For purposes of the study, Murayama and his team defined motivation as having three distinct components: intrinsic motivation, or the willingness to engage in a task for its inherent pleasure and satisfaction; extrinsic motivation, driven by expected short-term benefits (e.g., good grades); and perceived control, or the level of expectation that one's efforts will produce a desired outcome.

While the study acknowledged that initial levels of achievement among children in the study were related to intelligence, the level of motivation and the use of cognitive strategies were better predictors of growth over time for academic success. The researchers concluded that intrinsic motivation, in particular, was key, stating that the trait "seems ideally suited to benefit enduring, long-term learning."

Classroom innovators are also discovering how programs that foster intrinsic motivation can make a huge difference in academic success. Select schools in the northeastern U.S. are engaging in what is known as "deeper learning," wherein normal classroom studies are supplemented with group projects that elaborate on current curriculum, often spanning multiple subject areas.

Administrators are finding that such programs help students to believe in their capacity to learn. Once they understand that they can achieve through effort, they will keep trying. As they succeed in learning, they find the joy and self-satisfaction that comes from mastering new skills. The approach mirrors what Stanford University psychologist Carol Dweck, in her landmark book Mindset, says: that a growth mindset, rather than a fixed mindset, is essential to personal development.

So how do we sustain this new-found intrinsic motivation in our children? What drives some individuals naturally to persevere?

Intrinsic motivation is propelled by emotion. Examine a person's personal ambition to succeed and you will always find an attitude or experience--perhaps several--that drives it. Children need this "emotional fuel" to propel them towards mastery, overcoming the many obstacles and setbacks they encounter along the way. Without emotional fuel, they easily give up when the going gets rough.

Emotional fuel is generated when we experience a moment or event that changes us at our core. It is formed either through positive experiences, such as when we receive inspiration, kindness, or love, or through negative experiences resulting from extreme adversity, disappointment, or loss. Newly created fuel can drive a person in multiple ways: to overcome hardship when subjected to adversity; to prove oneself and be recognized, even after repeated indignities and humiliations; or to survive when our lives are continuously threatened.
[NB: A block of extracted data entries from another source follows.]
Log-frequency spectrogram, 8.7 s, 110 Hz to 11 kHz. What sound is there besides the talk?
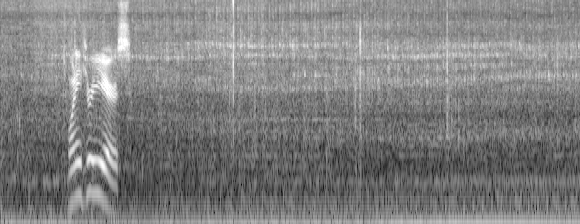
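1978 Plymouth Trail Duster engine starting and idling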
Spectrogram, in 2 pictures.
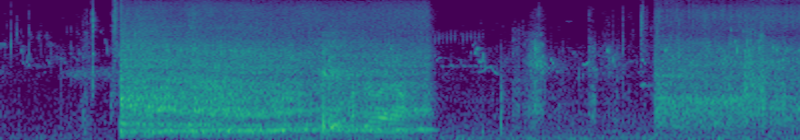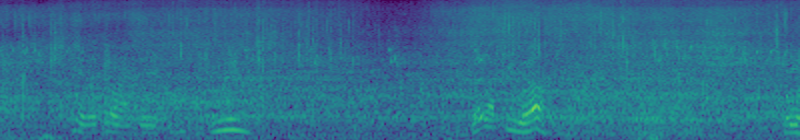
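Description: Water running from a garden hose spray nozzle, splashing into a plastic bucket and onto a car, cutting out briefly about a second in and again for two seconds around the middle. Faint voices talk over it.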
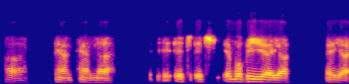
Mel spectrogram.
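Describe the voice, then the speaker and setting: A man's voice: fairly low pitch, no room sound. Older man on buzzy phone audio. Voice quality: halting, many fillers and restarts. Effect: buzzy phone call audio. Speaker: county commissioner guest. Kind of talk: call-in radio interview. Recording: tinny dry phone line.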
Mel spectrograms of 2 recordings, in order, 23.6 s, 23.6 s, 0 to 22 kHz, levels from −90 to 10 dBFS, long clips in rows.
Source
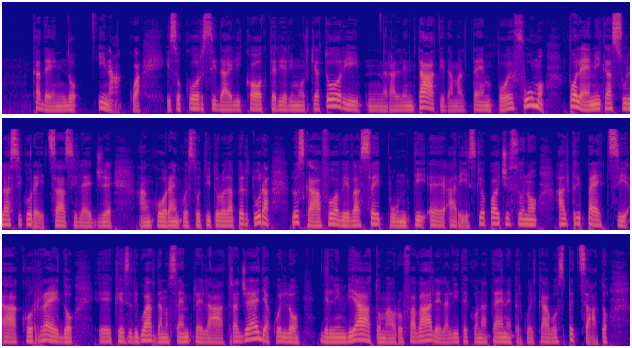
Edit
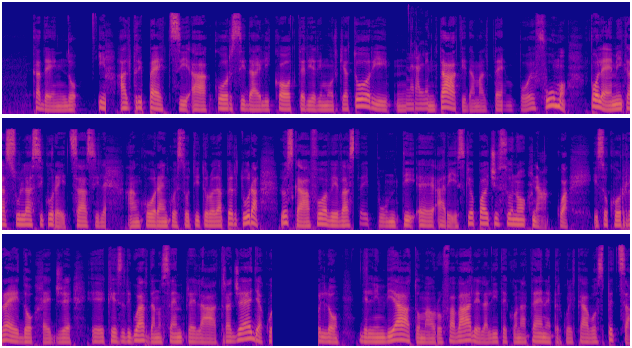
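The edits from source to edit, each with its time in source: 1.30–2.24 s: swap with 14.63–15.93 s
4.70–5.06 s: speed 133%
5.99–6.57 s: fade in, from -22 dB
8.88–9.29 s: move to 16.72 s
12.39–13.03 s: fade in
19.17 s: insert silence 0.58 s

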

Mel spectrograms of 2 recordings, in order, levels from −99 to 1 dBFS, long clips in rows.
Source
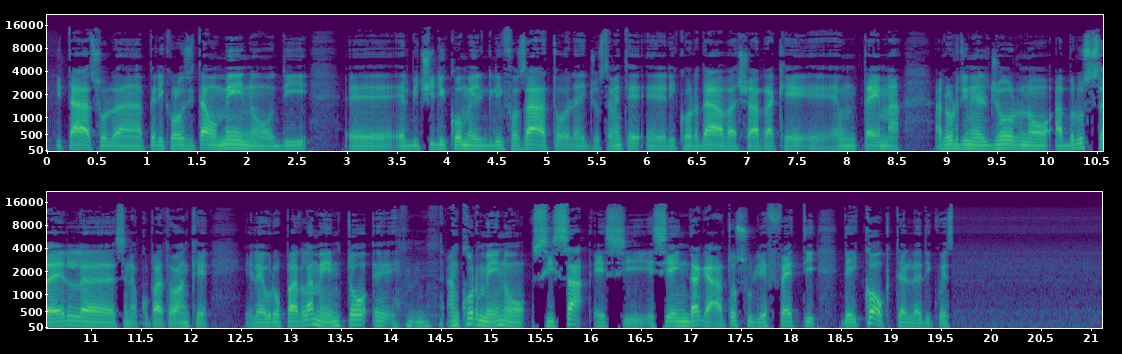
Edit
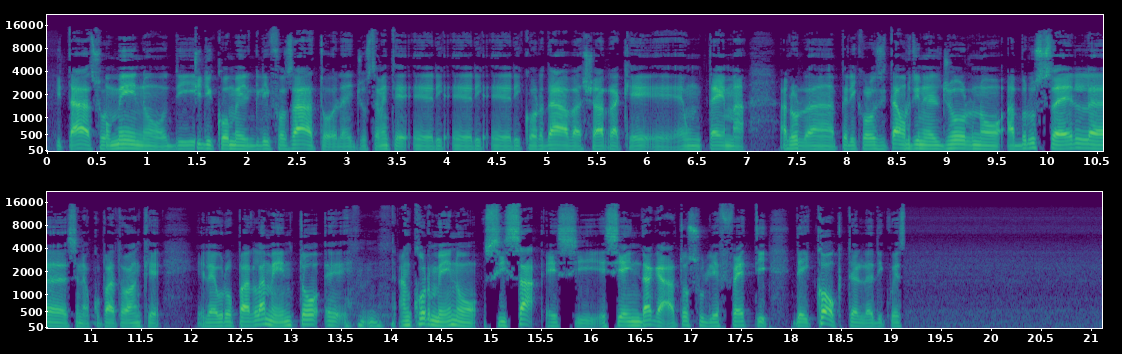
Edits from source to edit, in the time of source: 0.59–1.66 s: move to 9.06 s
2.55–3.81 s: delete
5.91–6.30 s: loop, 3 plays

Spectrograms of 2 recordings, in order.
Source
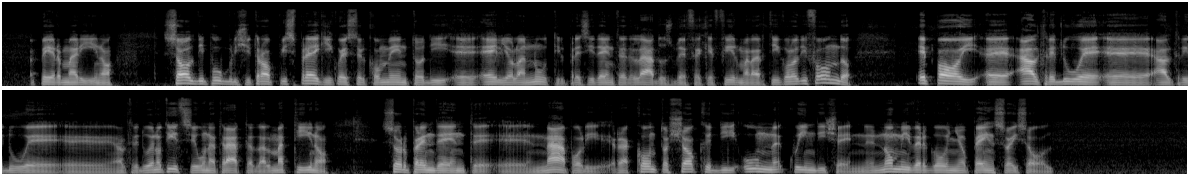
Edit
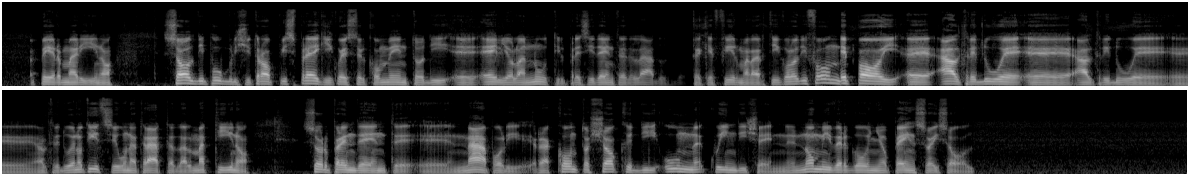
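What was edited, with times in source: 5.96–6.91 s: studio fade out
8.39–9.18 s: delete

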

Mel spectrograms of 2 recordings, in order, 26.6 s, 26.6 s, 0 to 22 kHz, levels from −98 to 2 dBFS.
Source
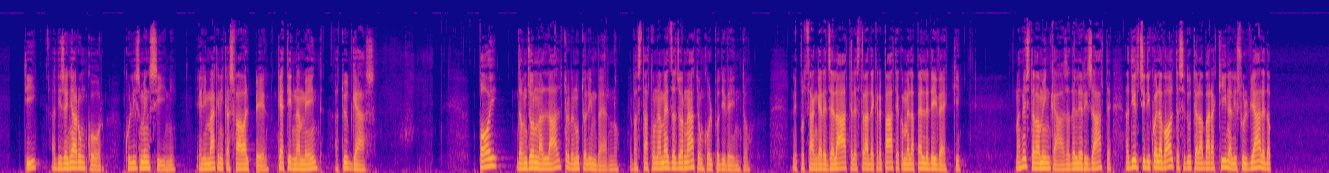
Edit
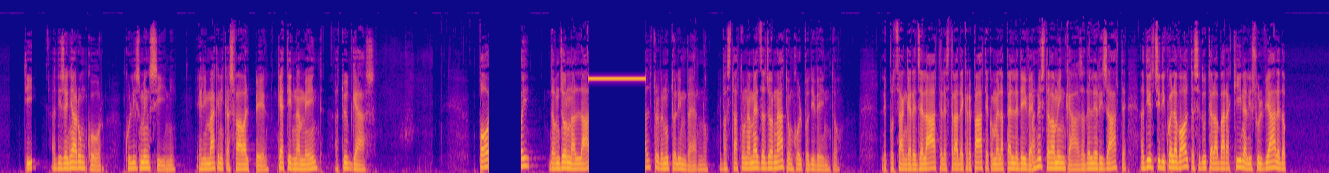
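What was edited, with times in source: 0.64–1.09 s: fade in
9.77 s: insert silence 0.65 s
11.12 s: add tone 3.38 kHz -13 dBFS 1.14 s
18.86–20.35 s: delete

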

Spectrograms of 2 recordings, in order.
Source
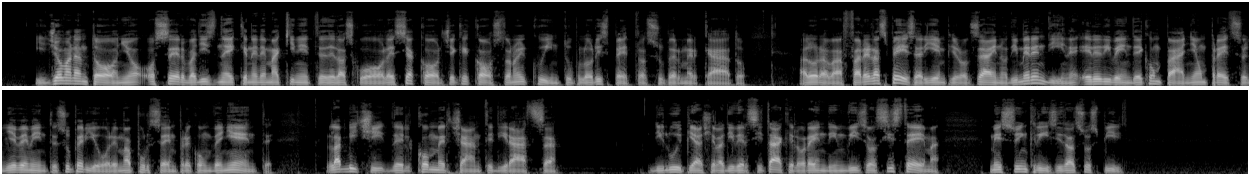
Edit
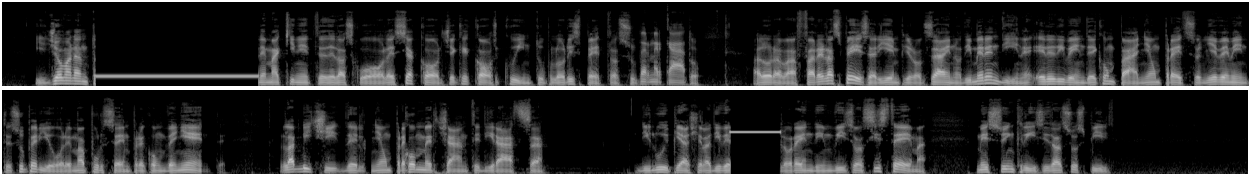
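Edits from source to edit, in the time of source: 0.93–2.57 s: bleep 477 Hz -23.5 dBFS
4.94–5.22 s: delete
6.67–7.32 s: speed 139%
11.85–12.18 s: copy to 16.63 s
14.93–15.77 s: fade in, from -21 dB
19.88–20.39 s: bleep 2.8 kHz -15 dBFS

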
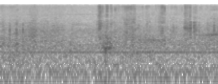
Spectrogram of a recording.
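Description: Quiet background ambience with a faint steady hum and a few soft clicks, one about a second in and more near the end.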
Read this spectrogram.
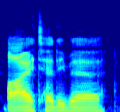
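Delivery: ordinary delivery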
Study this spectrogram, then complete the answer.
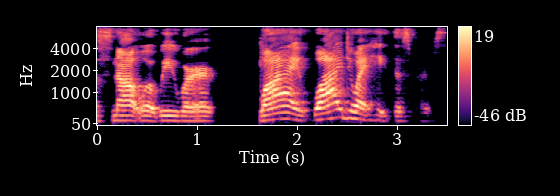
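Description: A woman speaks with an American accent in a bright, sharp tone and a fairly low pitch. The sound is dry and close with no echo, and the background is quiet. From United States. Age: 20s. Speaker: spiritual content creator. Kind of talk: casual chat.

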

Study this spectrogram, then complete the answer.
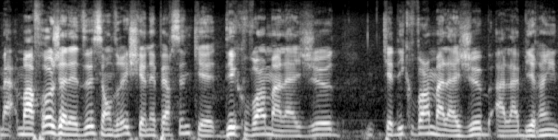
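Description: A man talks very fast at a fairly high pitch. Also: ordinary pitch variation. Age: 30s. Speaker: comedian. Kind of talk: casual chat. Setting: record shop.

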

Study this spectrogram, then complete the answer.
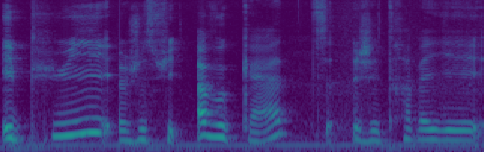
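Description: A woman talks at a medium pitch with vocal fry. Her pitch swings very widely. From Switzerland, Valais (Sion). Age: 30s. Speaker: lawyer and traveler. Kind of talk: casual chat.

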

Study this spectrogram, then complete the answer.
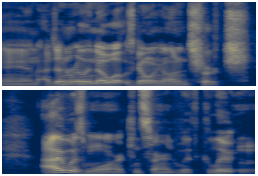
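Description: A man with a Midwestern American accent speaks at a moderate pace and medium pitch, his intonation fairly even but his loudness swinging widely, on a very clean recording with a silent background. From US Midwest, Columbia, Missouri. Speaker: college student. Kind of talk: testimony.

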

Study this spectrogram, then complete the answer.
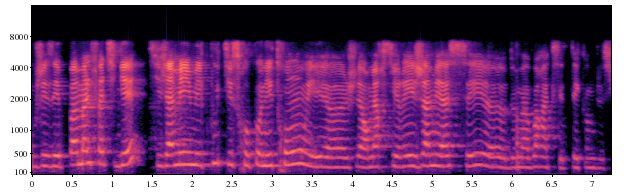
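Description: With an ordinary speaking voice, a woman talks at a moderate pace with hardly any pauses, fairly even intonation and big swings in loudness. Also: fairly high pitch for a woman. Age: 20s. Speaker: postdoctoral chemist. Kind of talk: interview.

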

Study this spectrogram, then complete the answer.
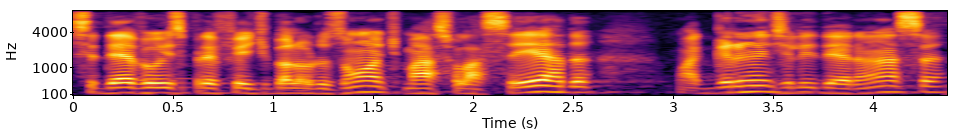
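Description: The speaker uses a plain, everyday voice at a moderate pace. The intonation stays fairly even. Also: man. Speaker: city councillor and teacher. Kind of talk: interview.

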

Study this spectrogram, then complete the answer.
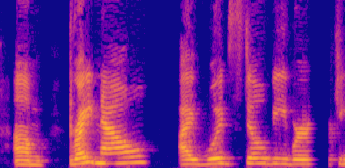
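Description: Her tone bright and sharp, a woman talks in an American accent. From Florida. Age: 20s. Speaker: college athlete. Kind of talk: casual chat.

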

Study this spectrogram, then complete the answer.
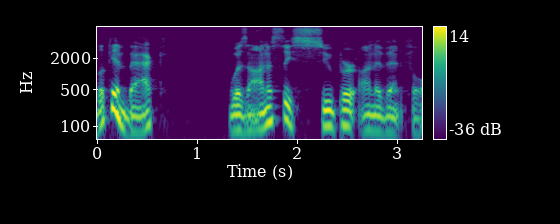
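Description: On a very clean recording with a silent background, an energetic voice comes through in a dry, close sound with no echo. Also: man. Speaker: podcast host. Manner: casual, energetic storyteller, goes off on tangents.

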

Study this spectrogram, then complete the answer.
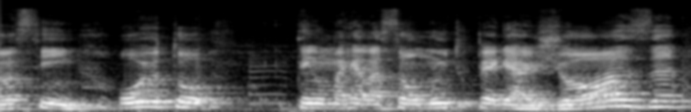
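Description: The speaker uses ordinary pitch variation at a moderate pace. Audible room echo and music can be heard in the background. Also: man. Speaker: natural therapy content creator. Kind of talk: interview.

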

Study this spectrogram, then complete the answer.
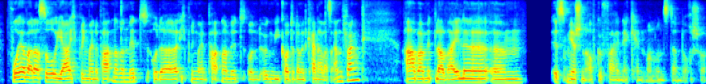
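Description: A man with a plain, everyday voice speaks at a fairly quick pace, with a medium pitch, ordinary pitch variation, and big swings in loudness. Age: 30s. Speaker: podcast co-host. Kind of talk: casual chat.

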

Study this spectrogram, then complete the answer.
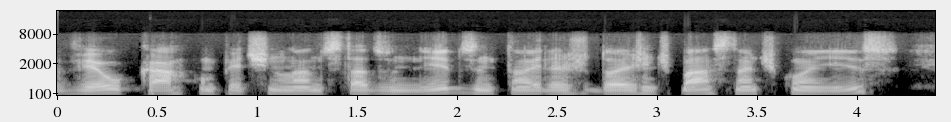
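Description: Monotone, flat intonation from a man. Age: 20s. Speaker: engineering student. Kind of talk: casual interview.

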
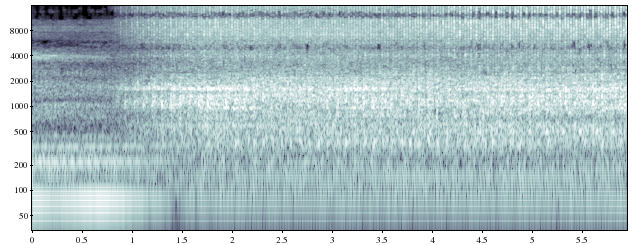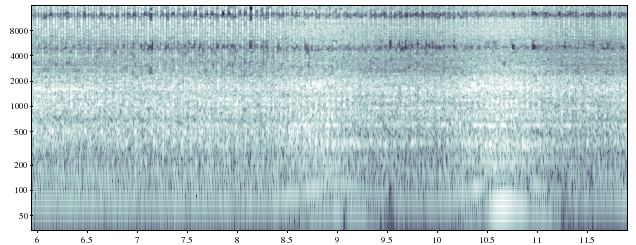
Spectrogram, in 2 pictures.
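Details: BMW 335d M57 diesel idling: quick uneven knock about three or four per second, first suspected injector then rod knock; cutting AC belt showed a failing AC compressor as cause.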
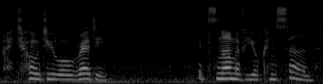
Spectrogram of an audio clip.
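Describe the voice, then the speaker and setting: Actress as a guarded, higher-voiced young priestess. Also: female voice, fairly even intonation, a little hiss or hum, natural voice. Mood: guarded, wry. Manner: measured, cool, guarded. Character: guarded, devout young woman cleric of a dark goddess. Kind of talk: video game dialogue acting.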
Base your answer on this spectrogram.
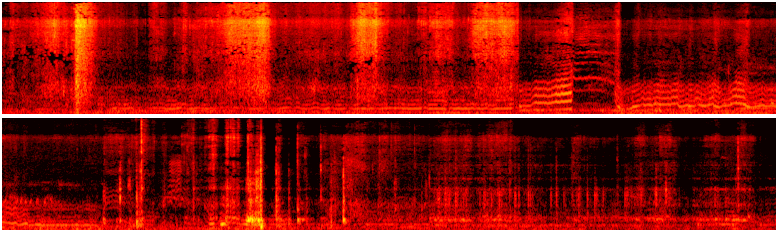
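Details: A bee handled after being caught in the bush buzzes on and off. The drone wavers and bends in pitch over several seconds, broken by loud crackling, tapping and rustling from handling.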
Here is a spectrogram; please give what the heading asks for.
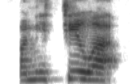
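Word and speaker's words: こんにちは: Jadi konnichiwa kayak gitu. Makanya ini dibacanya bukan H gitu, tapi wa.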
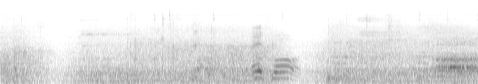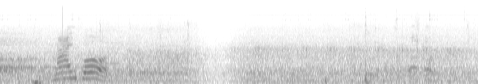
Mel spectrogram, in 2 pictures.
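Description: A table tennis ball clicks back and forth off paddles and a table.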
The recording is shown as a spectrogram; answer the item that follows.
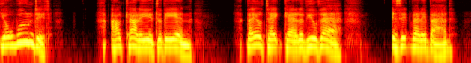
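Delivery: sudden, alarmed high-pitched exclamation. Reading a story, a young man sees a wounded girl's blood, crying out. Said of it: "and, mad with grief at losing Cosette, / he said".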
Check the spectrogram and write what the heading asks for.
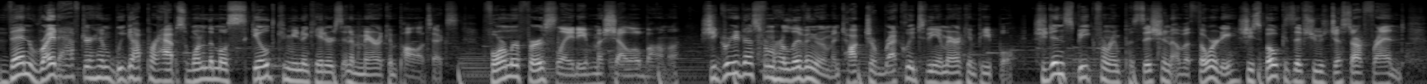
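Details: Adult speaker; normal speech.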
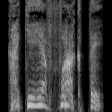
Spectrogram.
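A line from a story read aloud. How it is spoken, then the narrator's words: Barked. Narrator (Russian): рявкнул он с кровати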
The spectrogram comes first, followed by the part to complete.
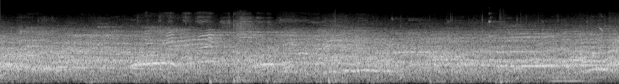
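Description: Echoing din of a volleyball tournament hall: balls being hit and bouncing on the courts, with voices calling out over a steady crowd hum.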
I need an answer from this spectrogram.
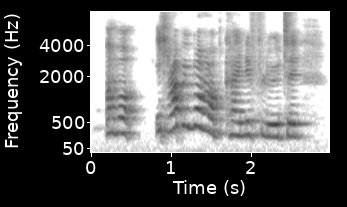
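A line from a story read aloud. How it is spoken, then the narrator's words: Desperate cry. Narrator (German): rief Frau Schilling verzweifelt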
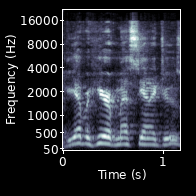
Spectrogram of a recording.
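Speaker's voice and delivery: high, fast, eager uncle voice; imitating the uncle. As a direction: pitch it up like a keen recruiter. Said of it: "And he's like".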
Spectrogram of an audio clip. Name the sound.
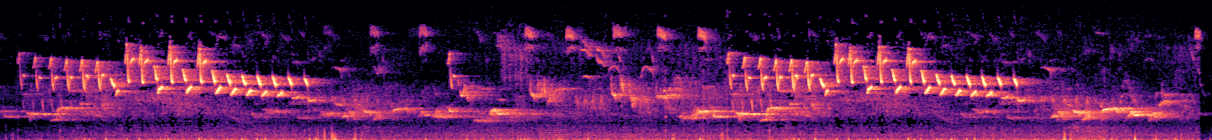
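birds singing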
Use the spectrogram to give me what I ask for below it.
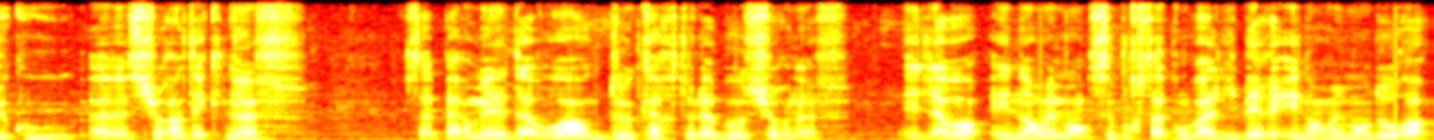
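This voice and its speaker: A man's fairly low voice has a dark, mellow tone. His intonation stays fairly even. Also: moderate pace. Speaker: video game content creator. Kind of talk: gameplay tutorial. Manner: casual, with hesitations.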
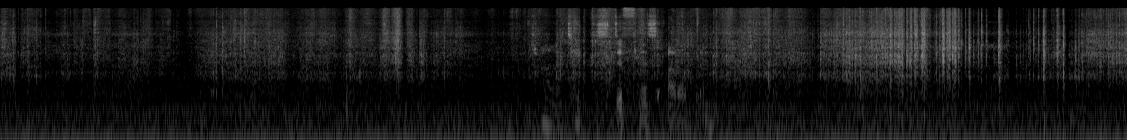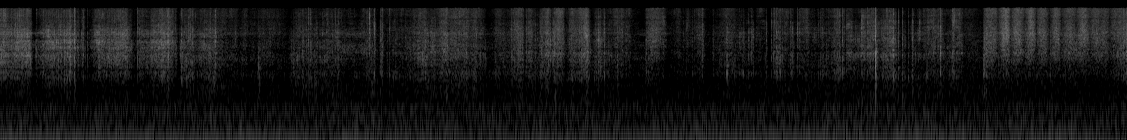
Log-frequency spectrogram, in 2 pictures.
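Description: Black leather gloves rubbing and creaking against each other, with short leather squeaks about six seconds in and a spell of brisker rubbing a few seconds later. A steady low hum runs underneath.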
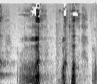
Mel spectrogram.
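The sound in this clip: A man's voice imitates a dog barking: a few short, gruff bark-like yelps, the first longer and louder, then two quick ones close together and another starting at the end.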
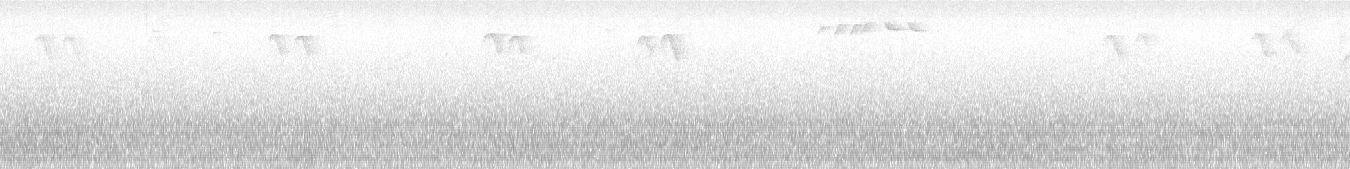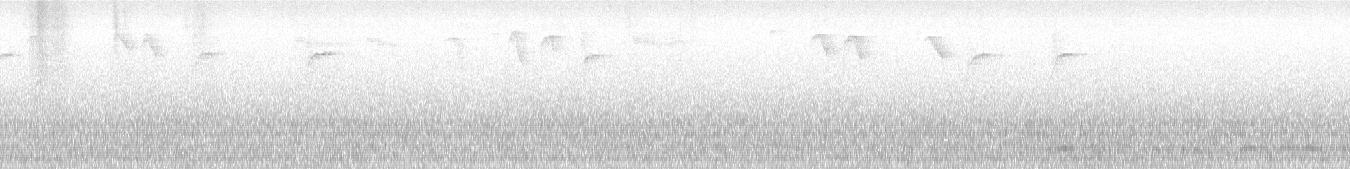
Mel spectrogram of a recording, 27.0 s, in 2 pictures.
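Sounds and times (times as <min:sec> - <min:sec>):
steady rushing hiss: 0:11.6 - 0:18.4
small birds chirping: 0:12.5 - 0:15.8.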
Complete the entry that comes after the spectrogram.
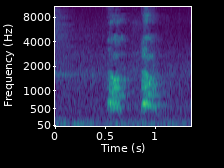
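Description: A dog barks in quick succession, two sharp woofs a fraction of a second apart and a third starting, clear over a low background rumble.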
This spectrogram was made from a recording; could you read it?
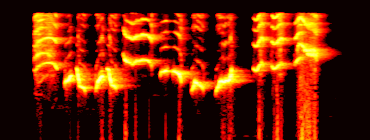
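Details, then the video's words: Captive Bali orange-headed thrush with its loud, unique, somewhat tight song for coaxing other birds: a continuous run of varied slurred whistles, some rising and some falling, ending in high, harsh notes. "Kicauan ANIS MERAH Ini Cocok Buat Masteran"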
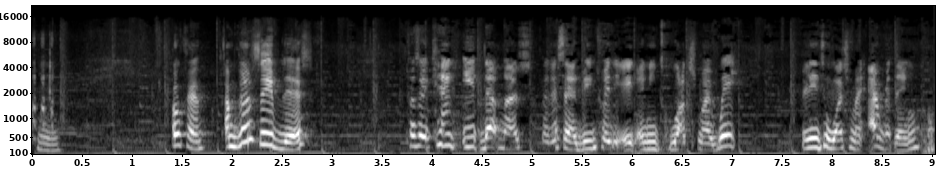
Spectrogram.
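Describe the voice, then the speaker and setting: A woman in her late twenties chatting casually in a bubbly, giggly way, talking into a clip-on mic in a small apartment. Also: fairly high pitch. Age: 20s. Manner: bubbly, giggly, sings and repeats phrases. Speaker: vlogger. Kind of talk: casual vlog chat. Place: small apartment room, indoors. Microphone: clip-on lapel mic.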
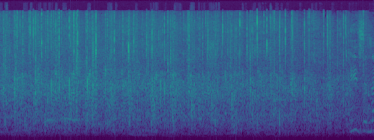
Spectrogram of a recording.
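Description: A room at a Louisiana governor's education briefing breaks into dense, sustained applause for Kate, many hands clapping steadily for several seconds at moderate distance.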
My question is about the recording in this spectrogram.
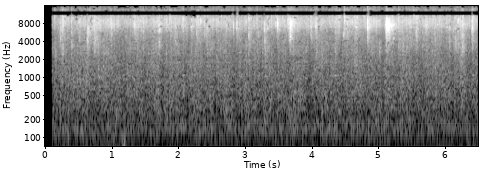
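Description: Steady rain falling, an even hiss with scattered individual drops ticking through it.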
For children in urban areas, loss is a familiar part of life. These kids are often filled with the kind of emotional fuel that, without intervention, can channel itself into destructive attitudes and actions. Without opportunities to taste success, they don't know how to direct that energy in a positive fashion. As a result, they are likely to expend their "fuel" in entrenched habits of disruptive behavior, confrontation, violence, and crime.

But we can change that. When inner-city students are offered a vehicle that allows them to take ownership and control over the learning process, when they are vitally engaged, when they can experience success in immediate as well as short-term and long-term goals, that negative energy can be funneled into productive pursuits.

As parents and educators, we have the ability to influence that kind of positive, intrinsic motivation. Methods and tools exist to give these children a taste of success; self-directed online learning, for one, used as a classroom supplement, allows kids to get immediate feedback in a fun, familiar, and structured environment. We need to encourage the use of techniques like these as a regular part of the educational process.

If children--especially those in urban areas--are provided with the means to transform their emotional fuel into resolve and positive action, our national drive for academic excellence will have taken a major step. In an era when competition for jobs and resources occurs on a global scale, these wellsprings of personal success mustn't be squandered.